Only one man can match Robert Lewandowski for goals so far in this season’s Champions League. Not Cristiano Ronaldo, Mo Salah or Lionel Messi, but West Ham cast-off Sebastien Haller, who has found his feet with Ajax. His nine goals and two assists in five European matches so far leave him at the top of the goalscoring charts, while nine in 14 matches domestically have seen the Amsterdam club soar to the top of a three way battle for the Eredivisie title.
Yet it wasn’t too long ago that Haller was seen as a major disappointment in the Premier League. Even when West Ham only had Michail Antonio as a striker, Haller failed to make an impression at the London Stadium despite being brought in from Eintracht Frankfurt for a club record £45m.
Given the Hammers aren’t used to spending that type of fee on one player, you can see why big things were expected of a man who had hit 20 goals in the Bundesliga for a side that had finished 7th. He was 25 years old, approaching his peak and for many, would take the Premier League by storm just as he had done in Germany.
He left just 18 months later with 10 Premier League goals to his name and West Ham settled for a £25m loss over that time frame, such was the lack of faith they had in the Ivorian. But Haller has continued where he left off on the continent and is now one of the most feared strikers in Europe, once again proving that the grass can be greener outside England’s top flight.
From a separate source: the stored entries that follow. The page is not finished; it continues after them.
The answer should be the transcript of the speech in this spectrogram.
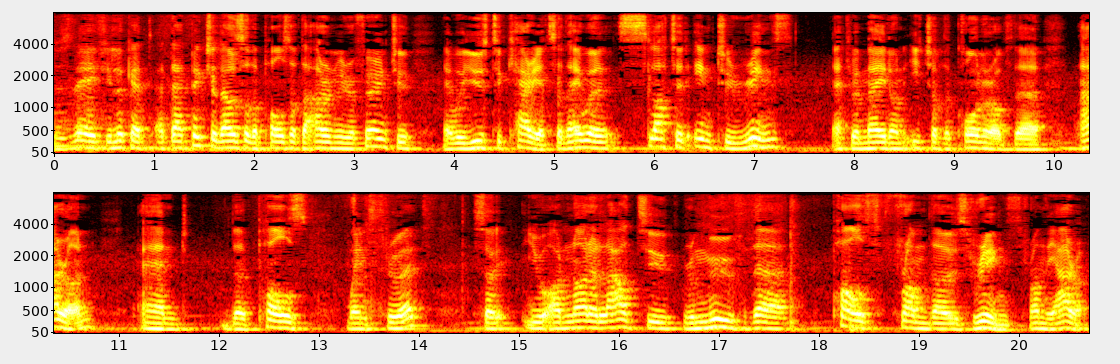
just there, if you look at, at that picture, those are the poles of the Aron we're referring to. They were used to carry it. So they were slotted into rings that were made on each of the corner of the Aron, and the poles went through it. So you are not allowed to remove the poles from those rings, from the Aron.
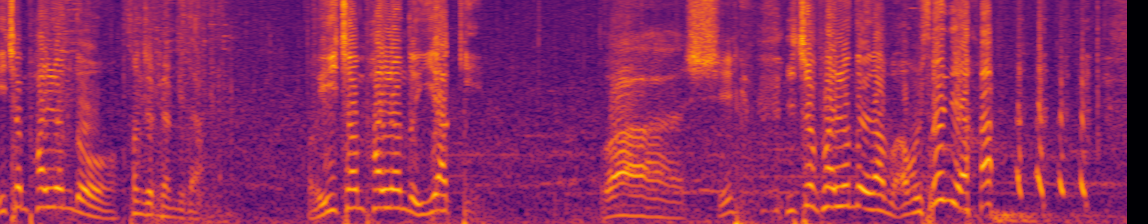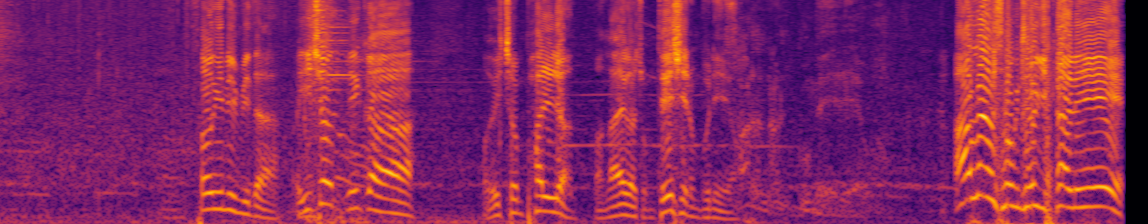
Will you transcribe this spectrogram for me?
2008년도 성적표입니다. 어, 2008년도 2학기. 와, 씨. 2008년도에 나 뭐하고 있었냐? 성인입니다. 2000 그러니까 어, 2008년 어, 나이가 좀 되시는 분이에요. 아들 성적이라니.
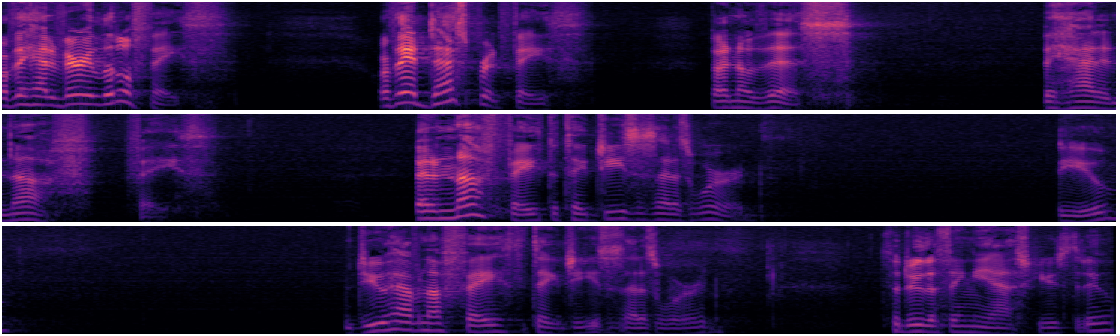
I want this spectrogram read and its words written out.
or if they had very little faith or if they had desperate faith. But I know this they had enough faith. They had enough faith to take Jesus at his word. Do you? Do you have enough faith to take Jesus at his word? To do the thing he asked you to do?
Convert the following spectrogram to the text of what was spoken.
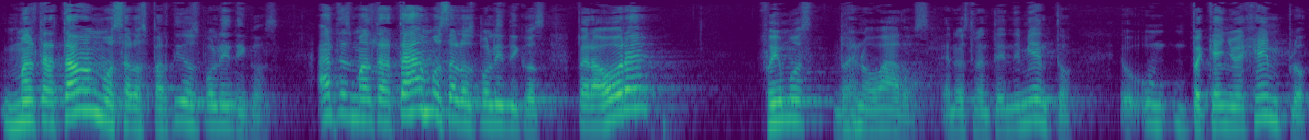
maltratábamos a los partidos políticos. Antes maltratábamos a los políticos. Pero ahora fuimos renovados en nuestro entendimiento. Un, pequeño ejemplo.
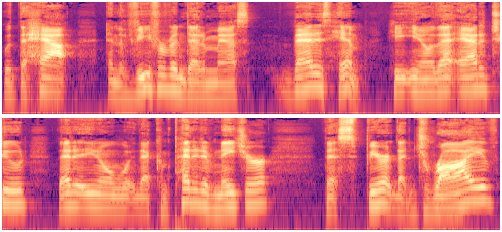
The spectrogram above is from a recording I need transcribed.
with the hat and the V for Vendetta mask. That is him. He, you know, that attitude, that you know, that competitive nature, that spirit, that drive.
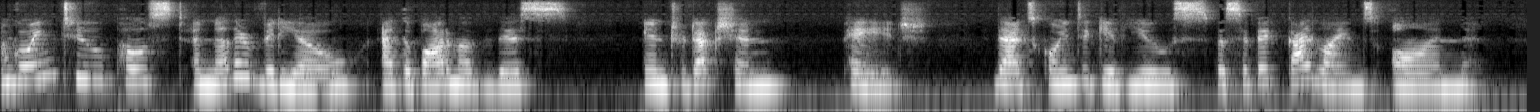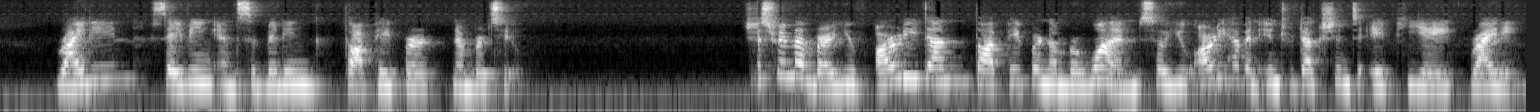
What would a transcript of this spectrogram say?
I'm going to post another video at the bottom of this introduction page that's going to give you specific guidelines on writing, saving, and submitting thought paper number two. Just remember, you've already done thought paper number one, so you already have an introduction to APA writing.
He is far from the only example of this success in Europe for players dubbed as flops in the Premier League. Manchester United have had their fair share of transfer failings since the departure of Sir Alex Ferguson and two players that were awarded the famous number seven shirt certainly fit the bill.
Angel di Maria joined with huge expectations and a price tag to match from Real Madrid back in 2014 but stayed at Old Trafford for just one season before moving to Paris where he has won four Ligue 1 titles. Although the Champions League still eludes the Argentine, he has certainly rebuilt his reputation in France, having been derided on these shores.
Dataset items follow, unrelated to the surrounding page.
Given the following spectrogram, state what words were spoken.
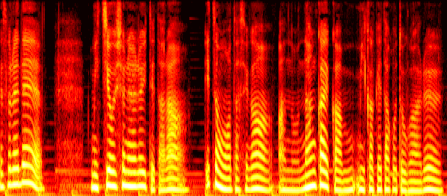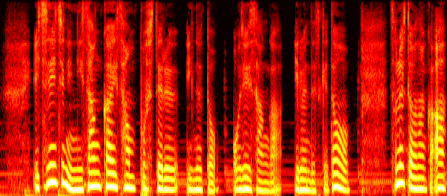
でそれで道を一緒に歩いてたらいつも私があの何回か見かけたことがある1日に23回散歩してる犬とおじいさんがいるんですけどその人はなんかあ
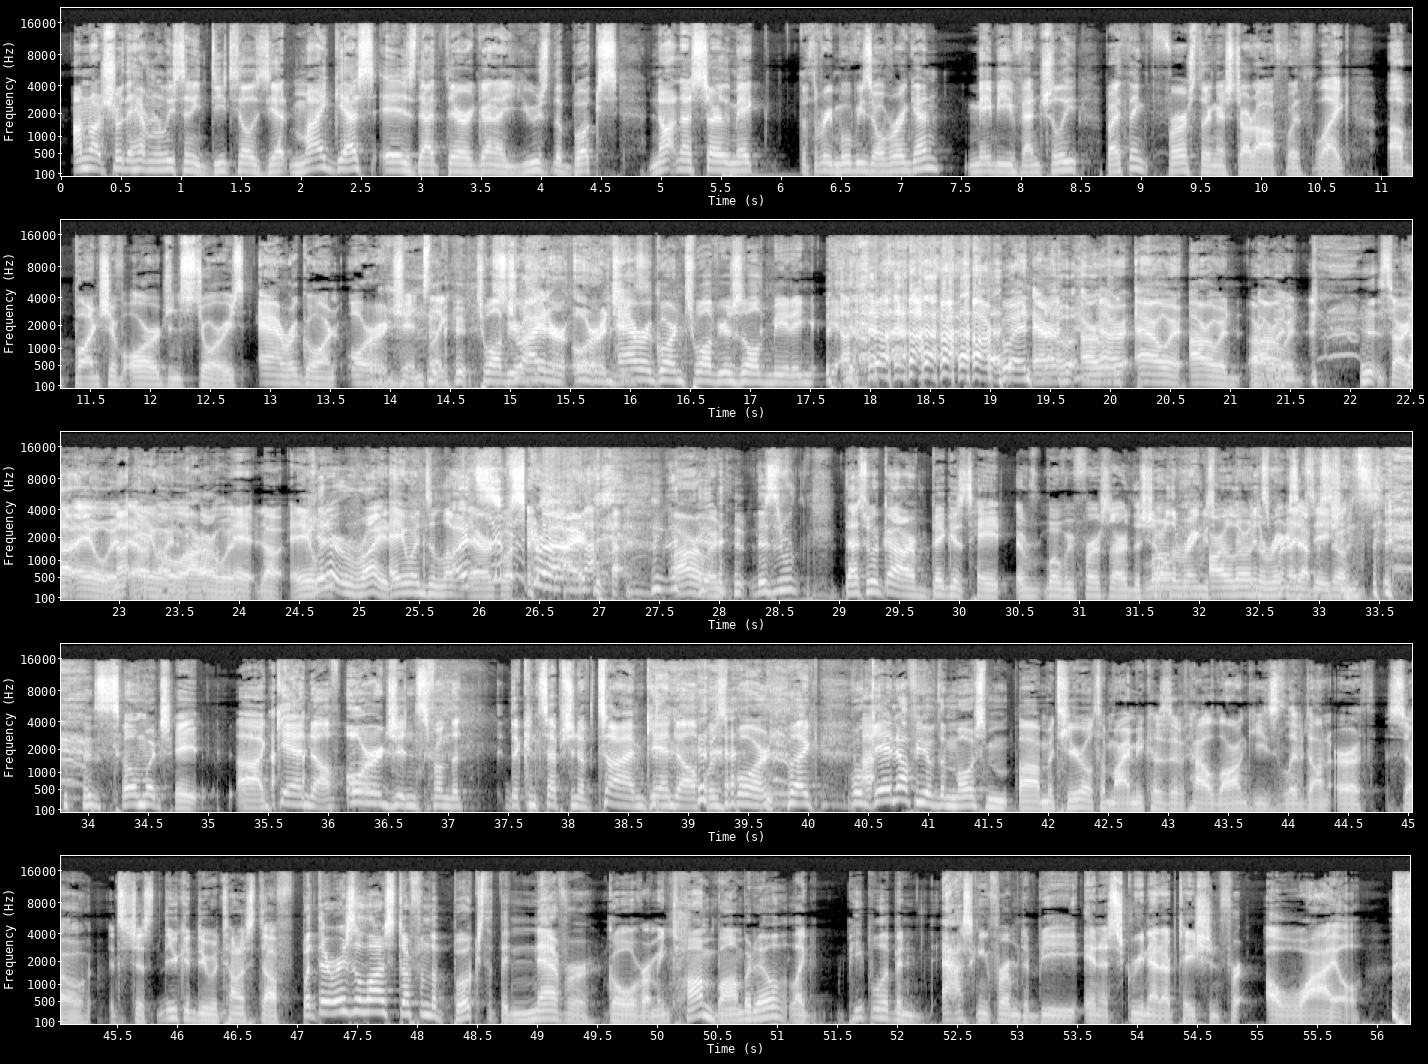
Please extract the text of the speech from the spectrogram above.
I'm not sure they haven't released any details yet. My guess is that they're gonna use the books, not necessarily make the three movies over again, maybe eventually, but I think first they're gonna start off with like a bunch of origin stories. Aragorn origins, like 12 Strider years origins. Aragorn 12 years old meeting Arwen Arw- Arwen. Ar- Arwen Arwen Arwen Sorry, Not Eowyn. Not Ar- Eowyn. Ar- Ar- Arwen. No, Eowyn. Get it right. Eowyn's in love with Aragorn. Unsubscribed. Arwen. this is that's what got our biggest hate when we first started the show. Lord of the Rings our Lord of the Rings episodes. so much hate. Uh, Gandalf origins from the the conception of time. Gandalf was born. like, Well, Gandalf, you have the most uh, material to mine because of how long he's lived on Earth. So it's just you could do a ton of stuff. But there is a lot of stuff from the books that they never go over. I mean, Tom Bombadil, like people have been asking for him to be in a screen adaptation for a while.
The man who took on the United number seven shirt from Di Maria, Memphis Depay also failed to make the grade at Old Trafford. Like Haller, he only lasted 18 months in England having scored just two league goals before being moved onto Lyon. Once again it was a case of what could have been for the Red Devils, as Memphis proved himself to be one of the finest players in Ligue 1, averaging almost a goal every two games across four seasons, before he got his move to Barcelona.
Radamal Falcao failed during loan spells at United and Chelsea before returning to Monaco with Leonardo Jardim, where the club won the title and reached the final four of the Champions League. Jerome Boateng didn’t quite break through at Manchester City, Juan Cuadrado never made the grade at Chelsea but has flourished in Turin while Iago Aspas is known around Merseyside for that shocking corner, but has become one of Spain’s most potent goalscorers back at Celta Vigo.
But perhaps there is no bigger example of this phenomenon than Serge Gnabry. As an Arsenal youngster on loan at West Brom, he was deemed not good enough by Tony Pulis and simply didn’t have the attitude to succeed, according to his former boss. However, since the Gunners sold him on to Werder Bremen, he has become a household name and become a star for Bayern Munich.
He famously scored four in the Champions League against Tottenham Hotspur and is this season hitting his peak at the age of 26, with six goals in just 14 league matches so far this term. His current record is twelve for a year, and he is well on course to smash that this term, and once again prove himself as one of the finest wingers in Europe - even if he didn’t show it in England.
The Premier League may well be the 'best league in the world' for many, but that doesn't mean you have to succeed here to be a great player.